January 17, 2011 Children’s: Young Adult Writer/comedian and I DON’T CARE ABOUT YOUR BAND: WHAT I LEARNED FROM INDIE ROCKERS, TRUST FUNDERS, PORNOGRAPHERS, FELONS, FAUX-SENSITIVE HIPSTERS, AND OTHER GUYS I’VE DATED author Julie Klausner’s debut young adult novel, MUSES, the story of a fifteen-year old visual artist, set at a[n]… arts camp for girls, which despite its pristine, competitive exterior, is host to lewd summers filled with back-stabbing, back-rubbing, and heady nymphet/instructor affairs, to Cindy Eagan at Poppy, by Scott Mendel at Mendel Media Group (North American English language rights).
I’m so excited about this.
I want this project to not JUST be “Gossip Girl at a Jappy Summer Camp,” but also a sort of Sunday in the Park with George for teenage girls, in that I want to address how tough it is to reconcile your desire to create great work with the labors of the creative process, especially when your hormones are going bananas. The art of making art, bitches! Plus, you know, illicit dabblings with counselors, and backstabbing ballerinas, and bisexually experimental actresses—-all with the smell of Turpenoid and bug spray and Chanel No. 5 hanging in the air like a turgid clothesline.
From the proposal description:
This isn’t your Meatballs brand of summer camp. The young women here have big aspirations: Broadway. SoHo Galleries. Julliard. Mark Morris. Lincoln Center. They’ve got more to do with their precious time than worry about hanging your panties on the flagpole. And their idea of “roughing it” is setting the A/C in their cabins to “low.”
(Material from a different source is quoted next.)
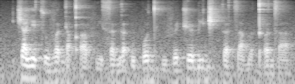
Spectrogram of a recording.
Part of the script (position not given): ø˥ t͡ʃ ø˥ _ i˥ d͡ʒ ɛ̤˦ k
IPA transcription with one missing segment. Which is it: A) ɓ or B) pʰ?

“Mr. Vaughn and Mr. James play bulky best buds romantically paired (because they’re Not Gay) with pretty, fine-boned women. Mr. James is Nick, married to Geneva (Winona Ryder), and Mr. Vaughn is Ronny, gathering the nerve and the money to propose to his longtime girlfriend, Beth (Jennifer Connelly). To ask if Mr. Vaughn and Ms. Connelly have any chemistry is to invoke the wrong science; extreme disparities of size and shape suggest, instead, a fascinating problem of zoology, as if a whippet had decided to cohabit with a yak.”—